- (of articles at auction) without limitation as to the terms of sale, especially with no stipulated minimum price.
in reserve, put aside or withheld for a future need; reserved: money in reserve.
Origin of reserve
1325–75; Middle English reserven (v.) < Middle French reserver < Latin reservāre to keep back, retain, equivalent to re- re- + servāre to save
Synonyms for reserve
Antonyms for reserve
Dictionary.com Unabridged Based on the Random House Unabridged Dictionary, © Random House, Inc. 2019
to keep back or set aside, esp for future use or contingency; withhold
to keep for oneself; retainI reserve the right to question these men later
to obtain or secure by advance arrangementI have reserved two tickets for tonight's show
to delay delivery of (a judgment), esp in order to allow time for full consideration of the issues involved
- something kept back or set aside, esp for future use or contingency
- (as modifier)a reserve stock
the state or condition of being reservedI have plenty in reserve
a tract of land set aside for the protection and conservation of wild animals, flowers, etca nature reserve
Also called: reservation Canadian an area of land set aside, esp (in the US and Canada) for American or Canadian Indian peoples
Australian and NZ an area of publicly owned land set aside for sport, recreation, etc
the act of reserving; reservation
a member of a team who only plays if a playing member drops out; a substitute
- a part of an army or formation not committed to immediate action in a military engagement
- that part of a nation's armed services not in active service
coolness or formality of manner; restraint, silence, or reticence
- a portion of capital not invested (a capital reserve) or a portion of profits not distributed (a revenue or general reserve) by a bank or business enterprise and held to meet legal requirements, future liabilities, or contingencies
- (often plural)liquid assets held by an organization, government, etc, to meet expenses and liabilities

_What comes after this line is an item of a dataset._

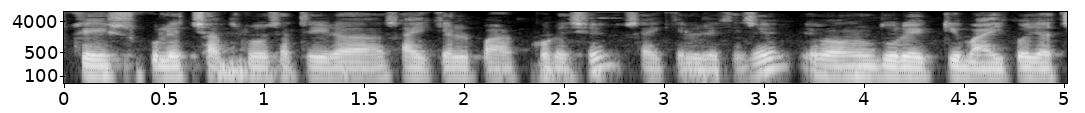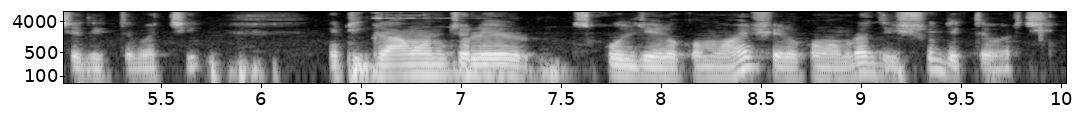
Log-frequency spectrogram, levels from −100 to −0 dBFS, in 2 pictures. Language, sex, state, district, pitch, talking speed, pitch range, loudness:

without reserve without reservations; fully; wholeheartedly
Word Origin for reserve
C14: from Old French reserver, from Latin reservāre to save up, from re- + servāre to keep
Collins English Dictionary - Complete & Unabridged 2012 Digital Edition © William Collins Sons & Co. Ltd. 1979, 1986 © HarperCollins Publishers 1998, 2000, 2003, 2005, 2006, 2007, 2009, 2012
"something stored up," 1610s, from reserve (v.) or from French réserve, a Middle French back-formation from reserver. Meaning "self-imposed restraint on freedom of words or actions; habit of keeping back the feelings" is from 1650s.
Online Etymology Dictionary, © 2010 Douglas Harper
To keep back, as for future use or for a special purpose.
To set or cause to be set apart for a particular person or use.
Something kept back or saved for future use or a special purpose.
Held back, set aside, or saved.
Forming a reserve.
The American Heritage® Stedman's Medical Dictionary Copyright © 2002, 2001, 1995 by Houghton Mifflin Company. Published by Houghton Mifflin Company.